What is customer lifetime value (CLV)?

Customer lifetime value is a metric used to understand your customers, it’s a prediction of the value your relationship with your customer can bring to your business.

The CLV is used to predict the future value that the company can generate from marketing efforts. This approach looks at long-term profits and not short-term gains. Many businesses look at the cheapest way to acquire a lot of customers, but those customers aren’t often sticky. With CLV, you think about how to optimize your cost per customer for maximum value rather than minimum cost.

CLV is an efficient strategy that helps with concise budget planning. All customers aren’t equal, and those with a higher CLV bring in more revenue than those with a lower CLV.

It’s no secret that retaining a happy customer is cheaper than acquiring a new one.

Since you can’t be sure how long this relationship will last, you can estimate it and state CLV as a periodic value. Depending on your business it can be set for different time frames, but commonly it’s fixed for a 12 or 24-month period.

Why you should you calculate CLV

The main reason is to measure customer retention. The probability of selling to a new prospective customer is between 5%–20%, but the probability of selling to an existing customer is between 60%–70%. Selling to more repeat customers means significantly more profits.

Sales typically follow the 80/20 rule. 80% of your company’s future revenue will come from just 20% of your existing customers.

Your customers, including existing ones, aren’t equal when it comes to revenue per customer, cost per acquisition, and other metrics. By measuring CLV you can better evaluate how much you should invest in retaining your current customers. Also, it helps your organization to plan further spending and divide your budget between retention and acquisition.

Customer lifetime value provides you with a wealth of relevant information on your users and clients. It allows you to answer crucial questions like:

How much should I spend to acquire a customer?

How much should I invest to retain or win back my customers?

How much time should my sales team spend on customer acquisition?

Are my offers well-suited for my best customers?

Let’s Learn How to Calculate CLV

There are a number of ways to do it, and your choice depends on the resources you have, but for the sake of this blog, we’ll stick to the simplest  and most traditional method – Historic CLV.

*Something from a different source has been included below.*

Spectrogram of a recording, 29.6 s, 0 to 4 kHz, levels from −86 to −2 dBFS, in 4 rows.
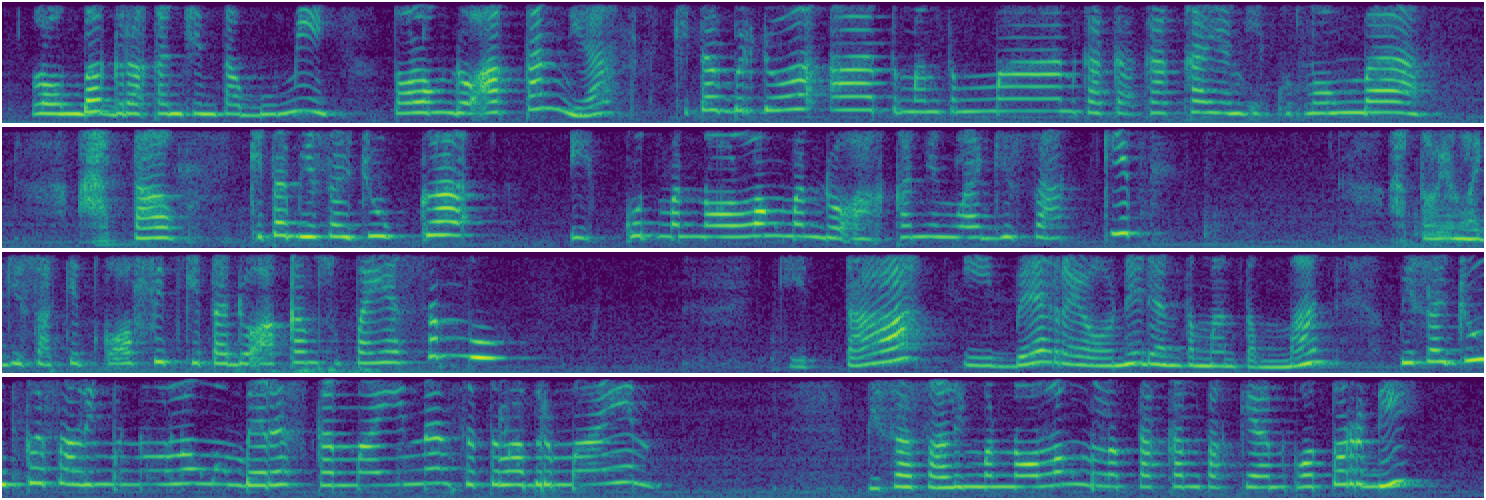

What is historic CLV? It’s the sum of all the gross profit from a customer’s past purchases. To calculate it you need to add up all the gross profit values up to the last transaction (N) a customer made. If you measure CLV on the basis of net profit, you get the true profit a given client generates.

This involves costs of service, return, marketing, acquisition, and so on. The drawback is that you might have to do some complicated math at the individual level to get the most up-to-date data. Still, gross margin CLV gives you a thorough understanding of your customers’ profitability to date.

In principle, this method is valid if customers share the same preferences and interact in the same way with your brand over roughly the same period of time. What you also need to remember is that calculating historic CLV means putting all your customers, old and new, into the same basket. That might be tricky because they can vary when it comes to behavior and preferences. Differences between clients can affect CLV.

How to Actually Use CLV

Once your CLV calculation is done, you can use this information to determine your marketing and sales strategies. You can use CLV to:

  • Segment your customers effectively
  • Increase customer retention
  • Increase loyalty
  • Improve forecasting
  • Recognize best customers

What increases CLV in business?

Customer lifetime value is vital in growing your business. It gives you all the information you need to deliver all the information you need to provide engaging customer experiences. CLV can be complex but once you put the metrics into play, you’ll be surprised with all the information you can reveal.

Laura Berendsohn

Laura Berendsohn
Washington Branch Manager, Assistant Vice President